Letter From Birmingham Jail Literary Devices
Persuasive Appeals King uses several persuasive appeals to establish his reliability and to engage his audience. The three main convincing appeals consist of the interest feeling (pathos), the attract character or authority (ethos), and the attract factor (logo designs). When King uses the example of a little girl with “tears welling up in her eyes” (92) as her moms and dad describes to her that bigotry prevents her from attending a theme park, the idea of an innocent child bearing the mental concern of rejection pulls at the heart strings of the reader and therefore makes the reader more considerate to the mistreated mankind of African-Americans.
King uses ethos to establish his authority with his main audience of eight Alabama clergymen. King regularly relies on sources and examples drawn from Christianity. For example, when he responds to the clergymen’s criticism that he is an outsider, he reacts by highlighting the example of “prophets of the 8th century B. C. [who] left their villages and carried their ‘therefore saith the Lord’ far beyond the boundaries of their home towns, [and] … the Apostle Paul [, who] left his village of Tarsus and brought the gospel of Jesus Christ to the far corners of the Greco Roman world” as a precedent for his own work beyond his hometown (86 ).
King also uses factor, in the form of realities and reasoning, to convince his audience that now is the time for action. To counter the clergymen’s argument that the demonstrations are ill-timed, King explains the steps involved in a nonviolent,direct-action project and offers proof that he and his cohort followed each of these steps (87-88). Almost every paragraph of the essay includes some form of persuasive appeal. King’s skilled usage of multiple appeals makes his argument encouraging to the multiple audiences he addresses. Metaphor A metaphor is defined as the suggested contrast of two unlike things.
King utilizes metaphor throughout the essay to interact emotion and make abstract ideas more concrete. For instance, King asks the reader to envision the effect of seeing “the large majority of your twenty million Negro bros smothering in an airtight cage of poverty in the middle of an affluent society” (92 ). The metaphor “airtight cage” implicitly compares relatively abstract structures that develop racism, consisting of class and organizations, to a cage, in order to help the reader comprehend that African-Americans feel entirely caught by systemic bigotry.
Imagining life in America as living in a cage also has a psychological impact. King also uses metaphor to develop a state of mind in particular moments in the essay. For instance, King closes the letter with the hope that: the dark clouds of racial bias will soon pass away and the deep fog of misconception will be lifted from our fear soaked communities, and in some not too far-off tomorrow the radiant stars of love and brotherhood will shine over our great nation with all their scintillating appeal (112 ).
This system of metaphors is drawn from the weather, with bad weather corresponded with bias and misconception and clear weather related to love and equality. By placing the vision of a sky full of “glowing love and brotherhood” prior to the readers, King highlights the hopefulness at the center of his message and lightens the state of mind produced by his denunciation of Christian complacency in the previous paragraph. King’s usage of metaphors not just produces an engaging read that captures the audience’s imagination, however it likewise serves as support for his efforts to encourage his readers of his position.

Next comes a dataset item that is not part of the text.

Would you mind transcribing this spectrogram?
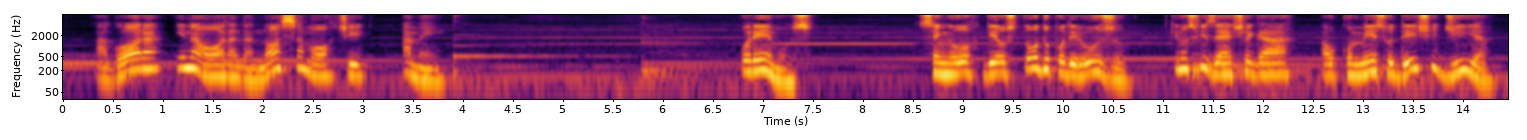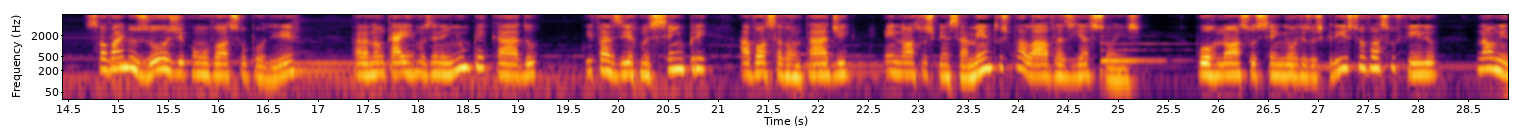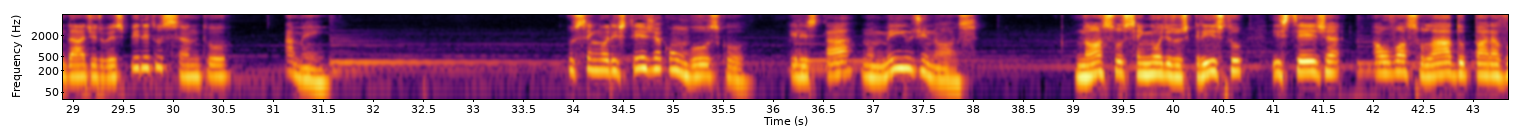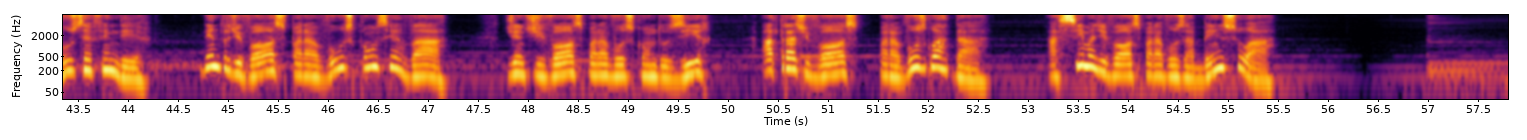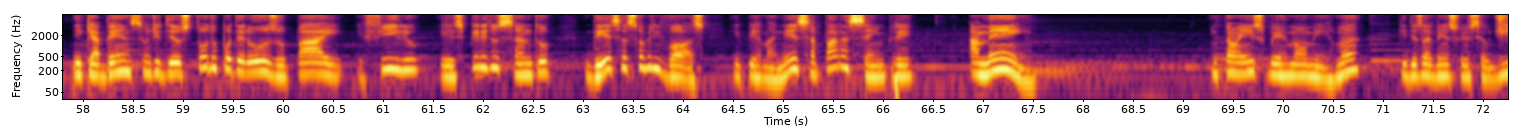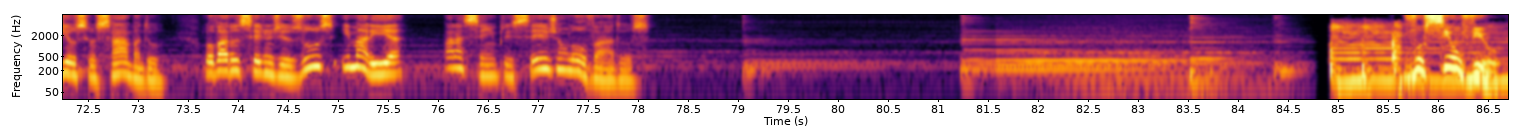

Simile A simile is a direct comparison between 2 unlike things to reveal a similarity. King uses similes to dramatize ideas in the essay. For instance, King uses this simile to describe the pace of modification in the United States and abroad: “The nations of Asia and Africa are moving with jetlike speed towards acquiring political self-reliance, but we still sneak at horse and buggy pace toward getting a cup of coffee at a lunch counter” (91-92).
The contrast between a horse and buggy and a jet is stark; such a contrast would be especially galling to most American readers, who tended during the duration to associate the U. S. with technological development and countries on other continents with backwardness. By utilizing comparisons between modes of transportation that are so significantly various, King helps to show that the U. S. is far behind in terms of achieving racial equality and not likely to make up the distance. Anaphora is the repeating of a phrase at the start of a series of sentences to highlight an essential idea.
King utilizes this device multiple times throughout the essay. The most powerful example of this gadget is in the series of sentences that begin with “when you have seen”/ “when you see,” beginning on page 92. King’s usage of anaphora in this circumstances supplies an overwhelming catalogue of the numerous ways African-Americans are reminded of their inferiority in a segregated society. The existence of the repeated phrases is used to counter the argument that African-Americans have actually somehow been too rash in opposing in 1963.